Surgeons at hospitals in England are being left “kicking their heels” because operations are being cancelled due to bed shortages, NHS leaders say.
Royal College of Surgeons president Clare Marx said the “shocking waste” was a symptom of NHS underfunding.
In a joint letter to the Sunday Times with NHS Providers chief executive Chris Hopson, she said patients and staff deserved better.
NHS England said only 1% of operations were cancelled at the last minute.
The letter said: “Because of bed shortages, staff including surgeons are now sometimes left kicking their heels, waiting for beds to become available so they can operate.

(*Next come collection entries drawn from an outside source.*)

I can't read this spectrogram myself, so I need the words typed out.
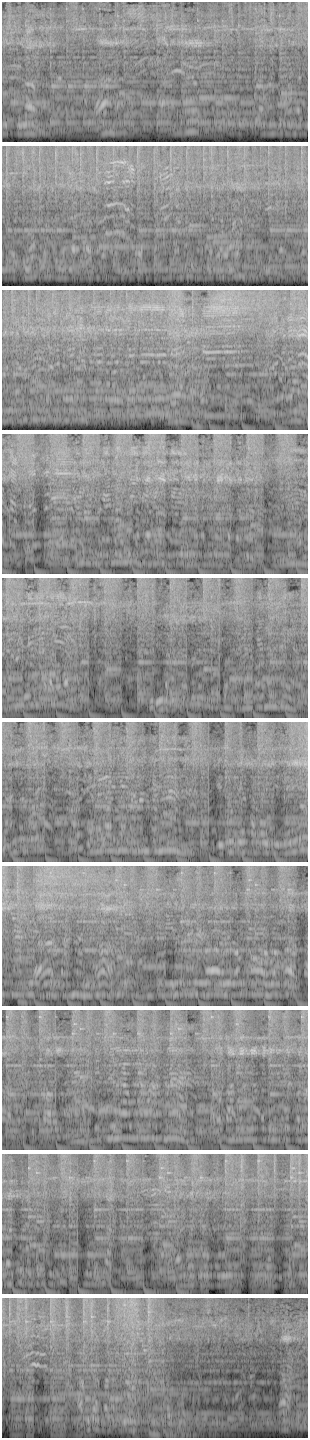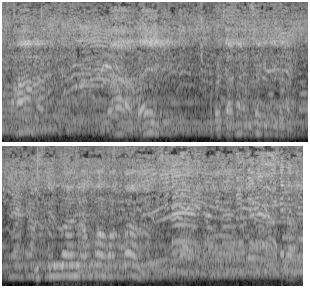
kanan di bawah tangan kanan di tangan kanan ya jadi tangan kanan yang di bawah tangan keduanya Sebelah aja tangan kanan. begitu biar sampai sini. Ya ah nah Bismillahirrahmanirrahim. Kalau tangannya tadi dilihat karena batu untuk tutup cium aja. Kalau batunya tadi bilang bisa. Habis kan barang dulu tutup. Nah, paham? Ya, baik. Kan. Sini dia mau Ya,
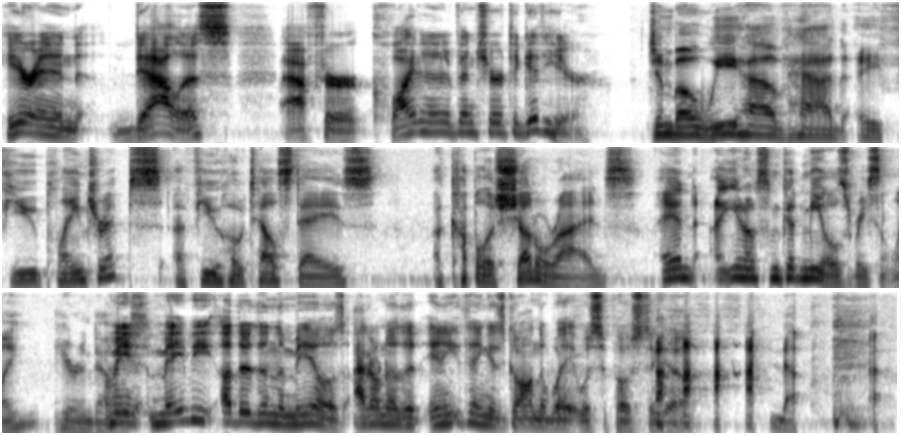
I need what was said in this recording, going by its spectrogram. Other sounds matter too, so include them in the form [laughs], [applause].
here in Dallas after quite an adventure to get here. Jimbo, we have had a few plane trips, a few hotel stays, a couple of shuttle rides, and uh, you know some good meals recently here in Dallas. I mean, maybe other than the meals, I don't know that anything has gone the way it was supposed to go. [laughs] no.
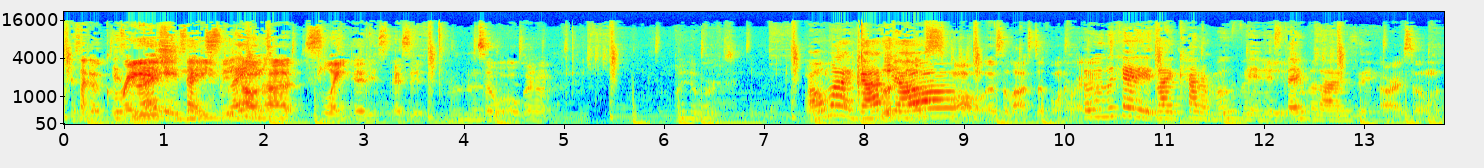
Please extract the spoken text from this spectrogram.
It's like a grayish It's like navy. slate. I don't know how slate that is. That's it. Mhm. So we'll open up. Look, it works. Oh my gosh, Look y'all. how small. There's a lot of stuff on it right Oh, now. look at it, like kind of moving. It's stabilizing. All right, so I'm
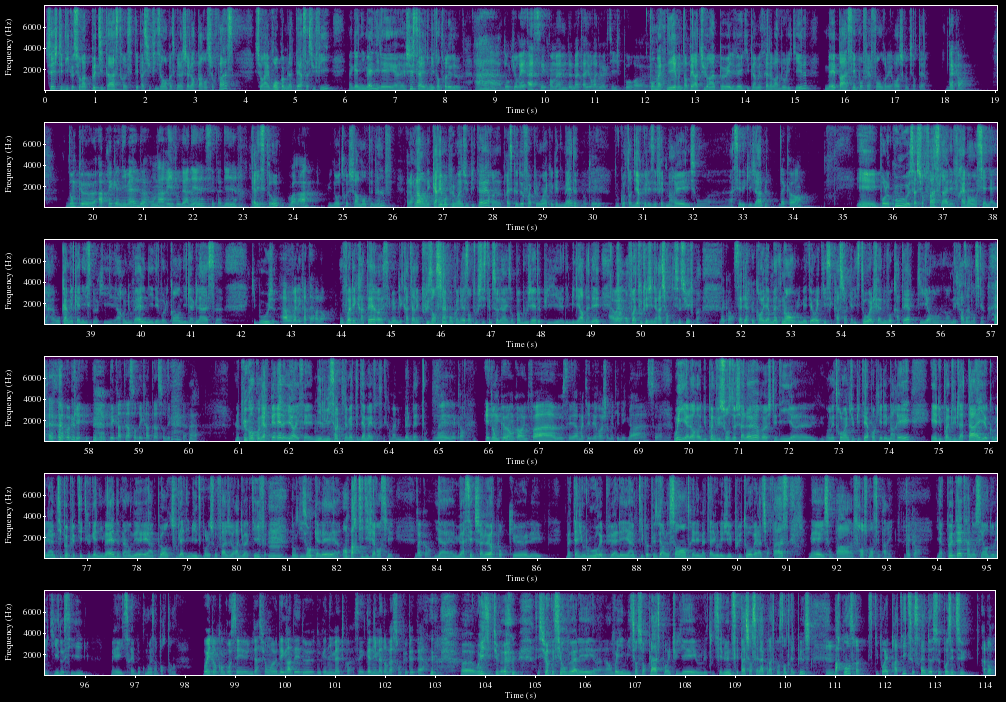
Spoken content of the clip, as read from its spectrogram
Tu sais, je t'ai dit que sur un petit astre, c'était pas suffisant parce que la chaleur part en surface. Sur un gros comme la Terre, ça suffit. Ganymède, il est euh, juste à la limite entre les deux. Ah, donc il y aurait assez quand même de matériaux radioactifs pour... euh, Pour maintenir une température un peu élevée qui permettrait d'avoir de l'eau liquide, mais pas assez pour faire fondre les roches comme sur Terre. D'accord. Donc euh, après Ganymède, on arrive au dernier, c'est-à-dire... Callisto, Voilà. une autre charmante nymphe. Alors là, on est carrément plus loin de Jupiter, euh, presque deux fois plus loin que Ganymède. Ok. Donc autant dire que les effets de marée, ils sont assez négligeables. D'accord. Et pour le coup, sa surface, là, elle est vraiment ancienne. Il n'y a, aucun mécanisme qui la renouvelle, ni des volcans, ni de la glace euh, qui bouge. Ah, on voit les cratères alors. On voit des cratères, euh, c'est même les cratères les plus anciens qu'on connaisse dans tout le système solaire. Ils n'ont pas bougé depuis euh, des milliards d'années. Ah ouais. Enfin, on voit toutes les générations qui se suivent. D'accord. C'est-à-dire que quand il y a maintenant une météorite qui s'écrase sur Callisto, elle fait un nouveau cratère qui en, en écrase un ancien. ok. Des cratères sur des cratères sur des cratères. Voilà. Le plus grand qu'on ait repéré, d'ailleurs, il fait 1800 km de diamètre. C'est quand même une belle bête. hein. Oui, d'accord. Et donc, euh, encore une fois, euh, c'est à moitié des roches, à moitié des glaces. euh, Oui, alors du point de vue source de chaleur, je t'ai dit, on est trop loin de Jupiter pour qu'il y ait des marées. Et du point de vue de la taille, comme elle est un petit peu plus petite que Ganymède, ben, on est un peu en dessous de la limite pour le chauffage radioactif. Donc disons qu'elle est en partie différenciée. D'accord. Il y a eu assez de chaleur pour que les matériaux lourds aient pu aller un petit peu plus vers le centre et les matériaux légers plutôt vers la surface, mais ils ne sont pas euh, franchement séparés. D'accord. Il y a peut-être un océan d'eau liquide aussi, mais il serait beaucoup moins important. Oui, donc en gros, c'est une version euh, dégradée de, de Ganymède, quoi. C'est Ganymède en version plus pépère. Euh, oui, si tu veux. C'est sûr que si on veut aller euh, envoyer une mission sur place pour étudier toutes ces lunes, c'est pas sur celle-là qu'on va se concentrer le plus. Mhm. Par contre, ce qui pourrait être pratique, ce serait de se poser dessus. Ah bon?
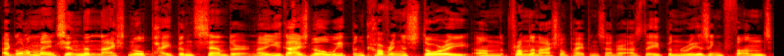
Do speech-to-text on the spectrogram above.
I'm going to mention the National Piping Centre. Now, you guys know we've been covering a story on from the National Piping Centre as they've been raising funds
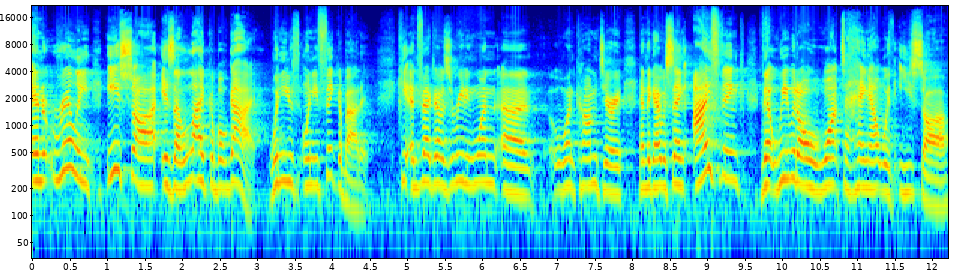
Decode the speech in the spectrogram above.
and really, Esau is a likable guy when you, when you think about it. He, in fact, I was reading one, uh, one commentary, and the guy was saying, I think that we would all want to hang out with Esau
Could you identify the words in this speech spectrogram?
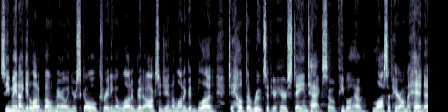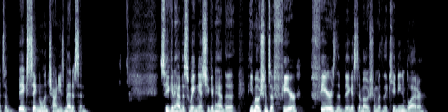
So you may not get a lot of bone marrow in your skull, creating a lot of good oxygen, a lot of good blood to help the roots of your hair stay intact. So people have loss of hair on the head. That's a big signal in Chinese medicine. So you can have this weakness, you can have the, the emotions of fear. Fear is the biggest emotion with the kidney and bladder.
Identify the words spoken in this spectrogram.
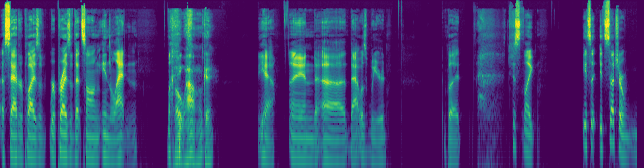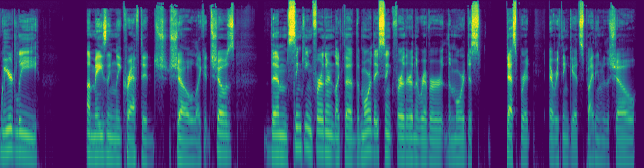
a sad reprise of reprise of that song in Latin. Like, oh wow. Okay. Yeah, and uh, that was weird, but just like it's a it's such a weirdly, amazingly crafted sh- show. Like it shows them sinking further, and like the the more they sink further in the river, the more dis- desperate everything gets by the end of the show.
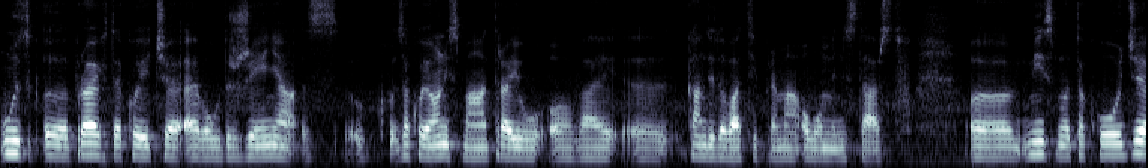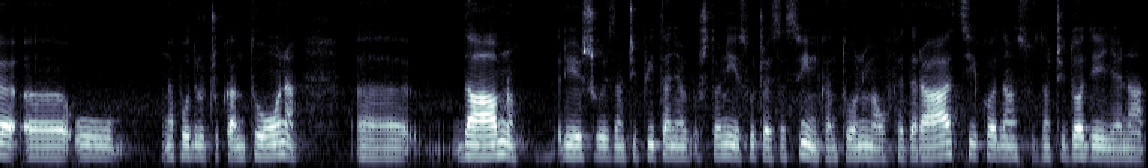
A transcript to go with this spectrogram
uz e, projekte koji će evo, udruženja za koje oni smatraju ovaj, e, kandidovati prema ovom ministarstvu. Mi smo također u, na području kantona davno riješili znači, pitanja što nije slučaj sa svim kantonima u federaciji. Kod nas su znači, dodijeljena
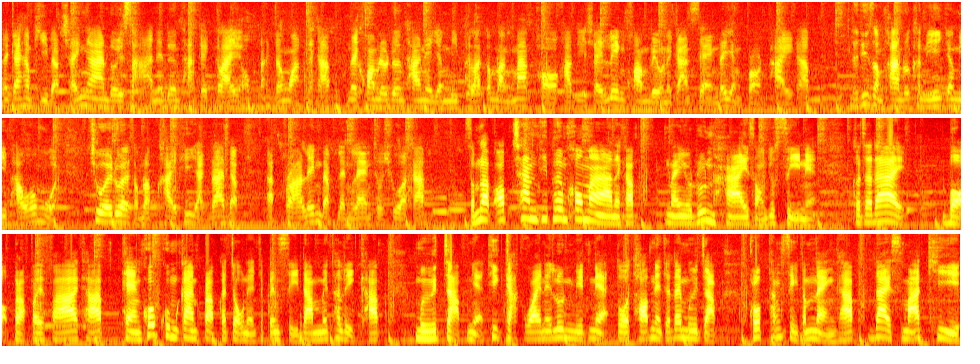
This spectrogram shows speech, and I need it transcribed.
ในการขับขี่แบบใช้งานโดยสารเนี่ยเดินทางไกลๆออกต่างจังหวัดนะครับ ในความเร็วเดินทางเนี่ยยังมีพละกำลังมากพอครับที่จะใช้เร่งความเร็วในการแซงได้อย่างปลอดภัยครับ และที่สำคัญรถคันนี้ยังมี power mode ช่วยด้วยสำหรับใครที่อยากได้แบบอัตราเร่งแบบแรงๆชัวร์ครับสำหรับออปชันที่เพิ่มเข้ามานะครับในรุ่น High 2.4 เนี่ยก็จะได้เบาะปรับไฟฟ้าครับแผงควบคุมการปรับกระจกเนี่ยจะเป็นสีดำเมทัลลิกครับ มือจับเนี่ยที่กักไว้ในรุ่นมิดเนี่ยตัวท็อปเนี่ยจะได้มือจับครบทั้ง 4 ตำแหน่งครับ ได้สมาร์ทคีย์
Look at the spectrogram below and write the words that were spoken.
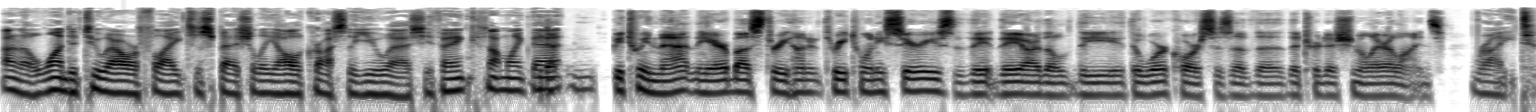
I don't know one to two hour flights, especially all across the U.S. You think something like that? Between that and the Airbus 300, 320 series, they, they are the, the, the workhorses of the, the traditional airlines. Right.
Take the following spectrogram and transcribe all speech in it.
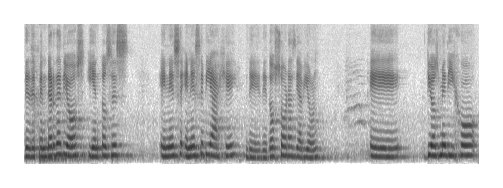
depender de Dios y entonces en ese, en ese viaje de, dos horas de avión, eh, Dios me dijo,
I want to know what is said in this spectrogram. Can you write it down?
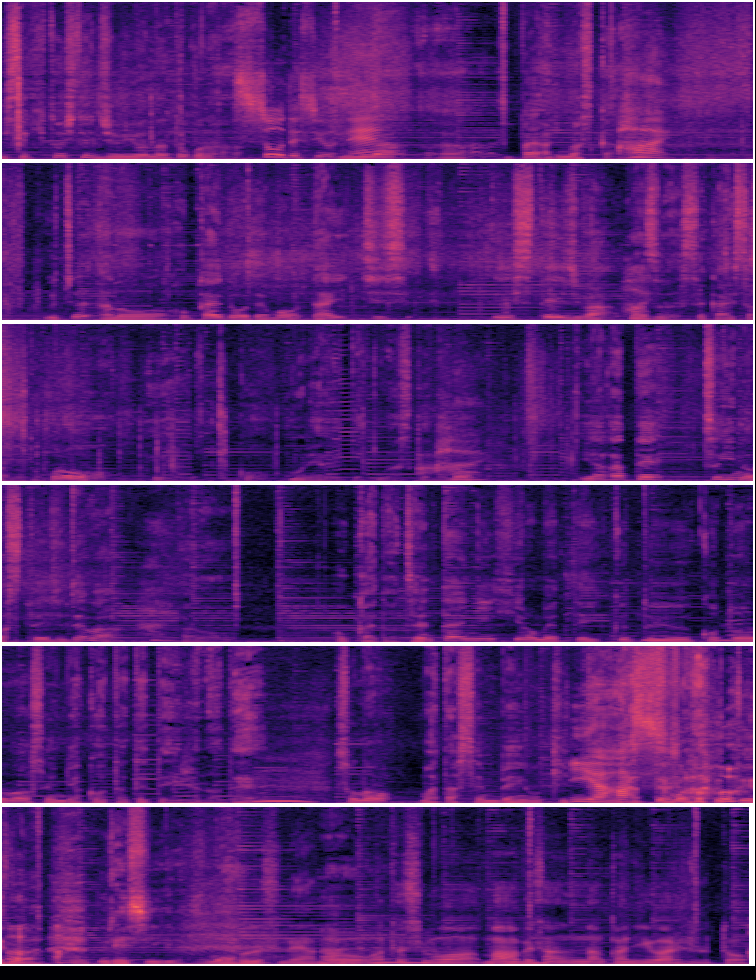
遺跡として重要なところはそうですよね。みんなあいっぱいありますから、はい、うちあの北海道でも第一ステージはまず世界遺産のところを、こう盛り上げていきますけれども、はい、やがて次のステージでは、はい、あの北海道全体に広めていくということの戦略を立てているので、うん、そのまた宣伝を切ってやってもらうっていうのは 嬉しいですね。そうですね。あの、はい、私も、まあ、安倍さんなんかに言われると、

“Too often managers, nurses and doctors waste time trying to find somewhere to look after patients [after surgery].
“At a time when the NHS is being told to make the most of its resources, this is a shocking waste.”
To minimise the risk of infections and delays in getting treatment, hospitals are meant to have no more than 85% of beds occupied. But Ms Marx and Mr Hopson, whose organisation represents NHS Trusts, said that overnight inpatient beds were “routinely” 89% occupied.
Full story in BBC News 12 February 2017